LONDON–NXP Semiconductors has partnered with Amazon to make Alexa voice-recognition hardware and software available as a reference design for integration into other devices, part of a wave of chip makers looking to cash in on the success of digital assistants in hopes that OEMs will begin incorporating voice recognition and command capabilities in other products.
The NXP reference design uses the same 7-microphone array, far-field audio processing, and beam- forming technology as the Amazon Echo, combined with an NXP i.MX7 application processor and access to the Alexa Voice Service (AVS).
“Following the introduction of standalone voice devices such as the Amazon Echo and the new standalone Google Assistant, what we're seeing now is a rush by a wide range of device manufacturers to integrate voice into their end devices, from washing machines to smoke alarms to alarm clocks,” said Robert Thompson, i.MX ecosystem manager at NXP.
“But to do that, a lot of companies don’t have the in-house experience in audio or voice,” Thompson said. “This reference platform is designed to short cut a lot of these challenges and get the process moving a lot quicker without having to design a microphone array, without having to source a base board, and without having to piece all the software together … you can focus on usage models and what is relevant to the device you're looking to integrate Alexa into.”
Amazon recently released Lex, a version of its Alexa speech-recognition service to let developers enable apps for voice. NXP as well as other chip vendors such as Conexant and QuickLogic are hoping that multiple OEMs will start shipping Alexa-like devices this year with their chips.
The NXP reference design is “very much” based on the Echo, Thompson said, as it uses the same 7-microphone array and the same echo cancellation software. However, there are some key differences. NXP has taken care to select surrounding components that are easily available through major distribution channels. And while the Echo doesn’t use NXP silicon (the Amazon Tap is based on the i.MX6 SoloLite, though), the reference design uses an NXP i.MX7 application processor.
“We were looking to utilize [an application processor] that could scale across a whole range of usage models,” said Thompson. “The i.MX7 has dual ARM Cortex A7 and M4 cores, each running up to a Gigahertz —– powerful cores in terms of DMIPS and processing capabilities, but the i.MX7 was also designed with a low- power architecture in mind for portable and mobile devices.”
Products based on the reference design are not tied to the i.MX7, though.

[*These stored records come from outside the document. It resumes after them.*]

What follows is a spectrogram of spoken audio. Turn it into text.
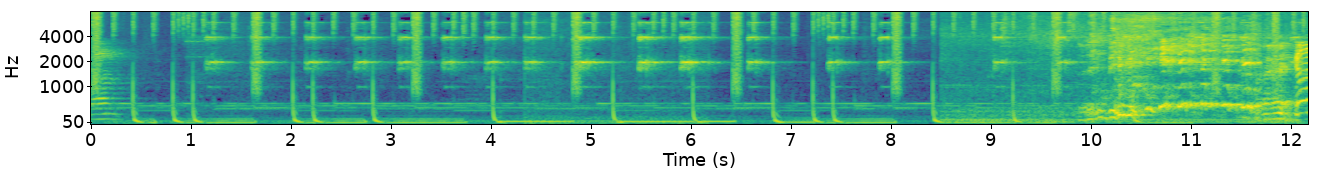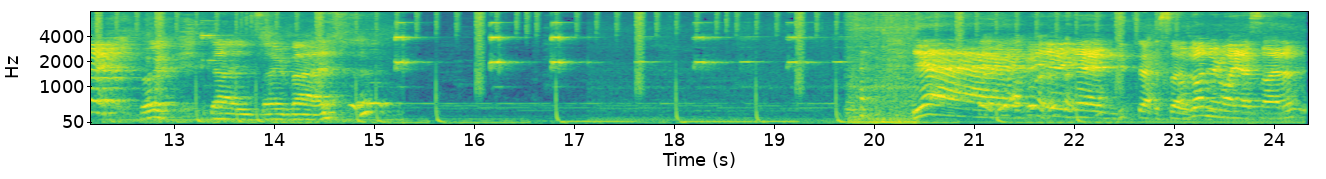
one. Got it! That is so bad. Yeah! Again. I was wondering why you're silent.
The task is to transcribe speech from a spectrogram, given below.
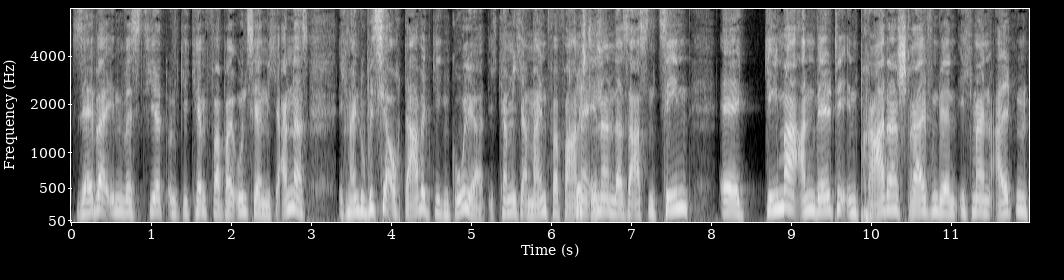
selber investiert und gekämpft, war bei uns ja nicht anders. Ich meine, du bist ja auch David gegen Goliath. Ich kann mich an mein Verfahren Richtig. erinnern, da saßen zehn äh, GEMA-Anwälte in Prada streifen, während ich meinen alten,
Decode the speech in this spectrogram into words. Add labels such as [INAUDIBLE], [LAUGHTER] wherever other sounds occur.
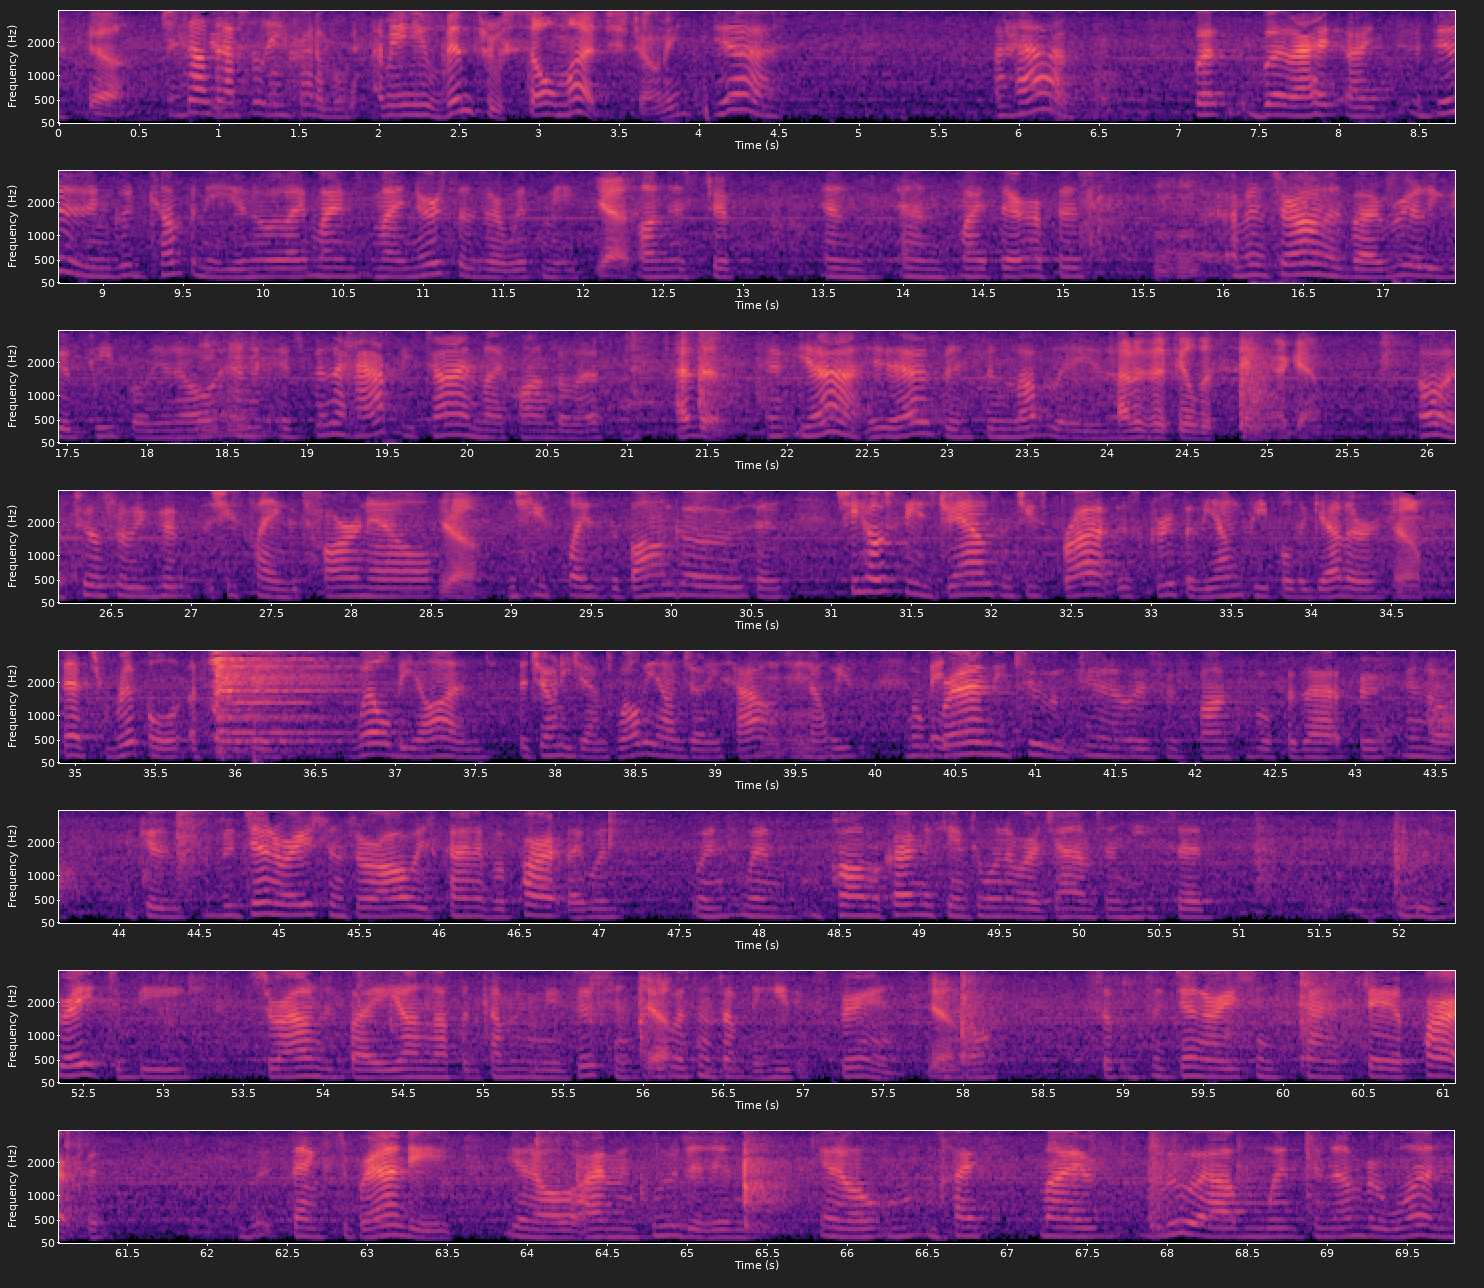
incredible. Yeah. She sounds absolutely incredible. I mean, you've been through so much, Joni. Yeah, I have. But but I, I did it in good company, you know. Like my, my nurses are with me Yes. on this trip, and and my therapist. Mm-hmm. I've been surrounded by really good people, you know, and it's been a happy time, my convalescence. Has it? And yeah, it has been. It's been lovely, you know. How does it feel to sing again? Oh, it feels really good. She's playing guitar now. Yeah. And she plays the bongos and she hosts these jams and she's brought this group of young people together Yeah. that's ripple affected well beyond the Joni jams, well beyond Joni's house. You mm-hmm. know, we've Well, made- Brandi too, you know, is responsible for that. For you know, because the generations are always kind of apart. Like when, when, when Paul McCartney came to one of our jams and he said it was great to be surrounded by young up and coming musicians. Yeah. It wasn't something he'd experienced, Yeah. you know. So the generations kind of stay apart, but, but thanks to Brandi, you know, I'm included in, you know, [LAUGHS] my my Blue album went to number one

“The reference design is a starting point,” Thompson said. “If a customer is looking to run a 5-inch display with 3D graphics, they will need hardware acceleration, and the i.MX7 is not the ideal part for that. We would then offer the i.MX6 or i.MX8, which will be in the market early next year … below the i.MX7, we have the i.MX6 UltraLight, which is a single- core Cortex A7 with an even lower power profile than the i.MX7.”
Regarding software, lower-level stacks and firmware are included in the reference design, so designers can focus on application-level software. Should the need arise to switch to another application processor in the i.MX family, all parts run the same Linux distribution so that any application- level software written will be transferable.
Interested device manufacturers must apply to Amazon to receive the reference design free of charge; it will not be available through NXP or other sales channels.
Originally published on Embedded's sister site, EE Times: “NXP reference design integrates alexa voice control into appliances.”